What to produce: Exact retyping of the data: please keep every word and drop each picture.

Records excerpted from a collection
Segment Open

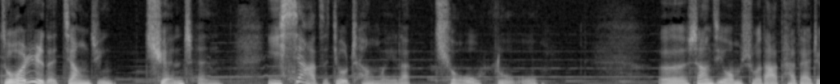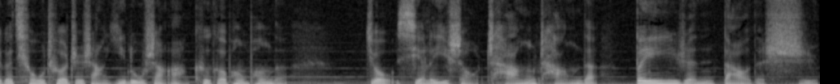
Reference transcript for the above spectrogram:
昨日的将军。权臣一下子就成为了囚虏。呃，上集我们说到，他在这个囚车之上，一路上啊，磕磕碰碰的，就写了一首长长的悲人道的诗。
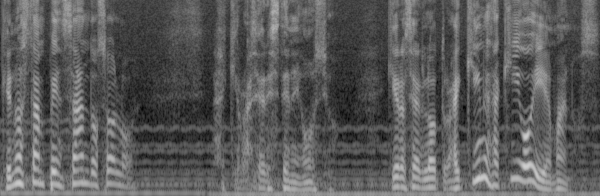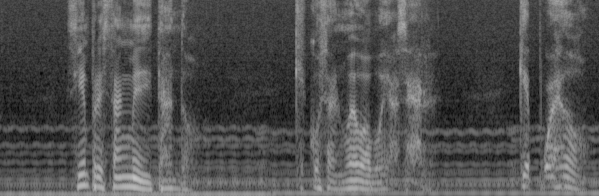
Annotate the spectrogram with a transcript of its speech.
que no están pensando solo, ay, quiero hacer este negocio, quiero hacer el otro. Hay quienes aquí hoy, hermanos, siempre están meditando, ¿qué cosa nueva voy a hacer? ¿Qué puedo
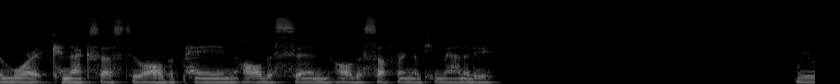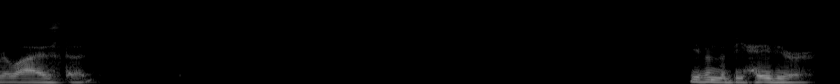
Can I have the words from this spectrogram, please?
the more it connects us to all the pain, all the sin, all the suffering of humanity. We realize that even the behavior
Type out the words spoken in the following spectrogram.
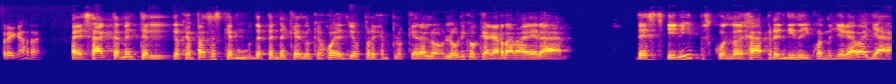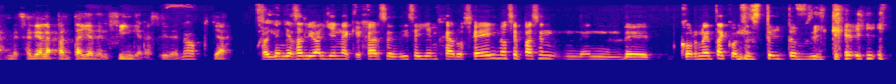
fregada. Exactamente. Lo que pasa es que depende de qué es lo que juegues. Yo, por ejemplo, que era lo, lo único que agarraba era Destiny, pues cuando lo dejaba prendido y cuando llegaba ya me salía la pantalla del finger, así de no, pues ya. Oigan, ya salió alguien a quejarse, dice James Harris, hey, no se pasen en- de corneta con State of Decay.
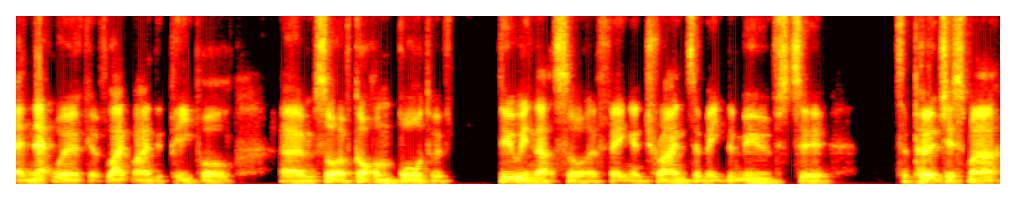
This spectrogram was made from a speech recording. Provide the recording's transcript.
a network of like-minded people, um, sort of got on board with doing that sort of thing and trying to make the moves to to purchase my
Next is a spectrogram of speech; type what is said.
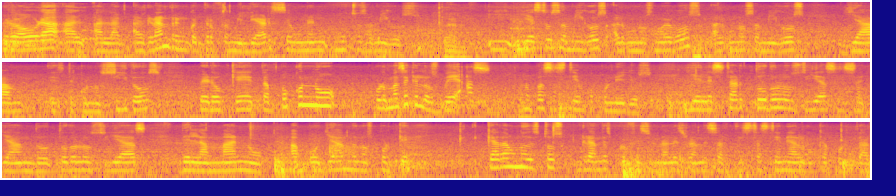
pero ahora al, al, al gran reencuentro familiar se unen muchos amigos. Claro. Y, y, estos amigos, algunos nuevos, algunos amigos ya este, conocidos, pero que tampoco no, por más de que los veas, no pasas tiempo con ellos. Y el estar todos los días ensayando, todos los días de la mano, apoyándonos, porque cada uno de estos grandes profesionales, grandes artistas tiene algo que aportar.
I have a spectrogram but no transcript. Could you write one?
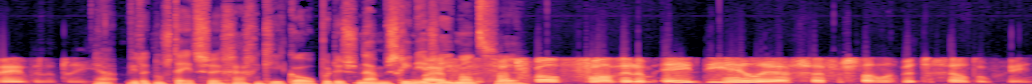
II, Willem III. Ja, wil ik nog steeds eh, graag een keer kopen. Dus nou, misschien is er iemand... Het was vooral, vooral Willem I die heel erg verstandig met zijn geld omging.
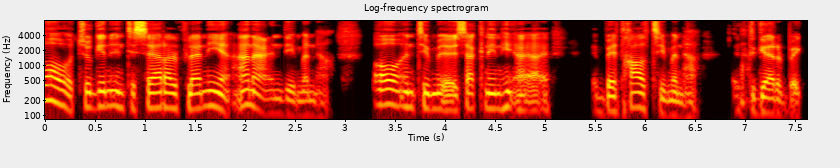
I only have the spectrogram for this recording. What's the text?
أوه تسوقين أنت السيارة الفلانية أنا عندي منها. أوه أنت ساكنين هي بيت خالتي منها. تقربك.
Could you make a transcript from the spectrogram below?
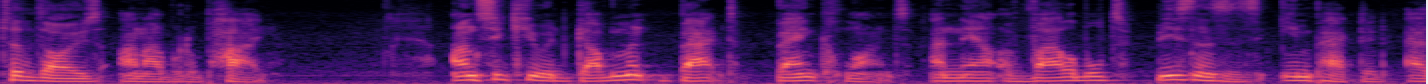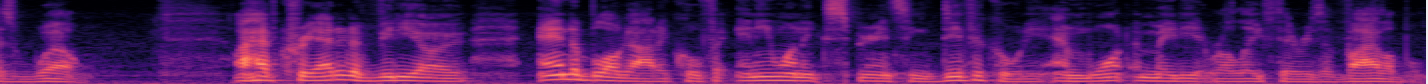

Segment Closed

Task output:
Reference transcript for the above spectrogram:
昨日的将军。权臣一下子就成为了囚虏。呃，上集我们说到，他在这个囚车之上，一路上啊，磕磕碰碰的，就写了一首长长的悲人道的诗。
Annotate the spectrogram with a transcript of its speech.
que no están pensando solo, ay, quiero hacer este negocio, quiero hacer el otro. Hay quienes aquí hoy, hermanos, siempre están meditando, ¿qué cosa nueva voy a hacer? ¿Qué puedo
Can I have the words from this spectrogram, please?
the more it connects us to all the pain, all the sin, all the suffering of humanity. We realize that even the behavior
Type out the words spoken in the following spectrogram.
fregada. Exactamente. Lo que pasa es que depende de qué es lo que juegues. Yo, por ejemplo, que era lo, lo único que agarraba era Destiny, pues cuando lo dejaba prendido y cuando llegaba ya me salía la pantalla del finger, así de no, pues ya. Oigan, ya salió alguien a quejarse, dice James Harris, hey, no se pasen en- de corneta con State of Decay.
This spectrogram was made from a speech recording. Provide the recording's transcript.
a network of like-minded people, um, sort of got on board with doing that sort of thing and trying to make the moves to to purchase my
Next is a spectrogram of speech; type what is said.
pero ahora al, al, al gran reencuentro familiar se unen muchos amigos. Claro. Y, y, estos amigos, algunos nuevos, algunos amigos ya este, conocidos, pero que tampoco no, por más de que los veas, no pasas tiempo con ellos. Y el estar todos los días ensayando, todos los días de la mano, apoyándonos, porque cada uno de estos grandes profesionales, grandes artistas tiene algo que aportar.
I have a spectrogram but no transcript. Could you write one?
II, Willem III. Ja, wil ik nog steeds eh, graag een keer kopen. Dus nou, misschien is er iemand... Het was vooral, vooral Willem I die heel erg verstandig met zijn geld omging.
I only have the spectrogram for this recording. What's the text?
أوه تسوقين أنت السيارة الفلانية أنا عندي منها. أوه أنت ساكنين هي بيت خالتي منها. تقربك.
Could you make a transcript from the spectrogram below?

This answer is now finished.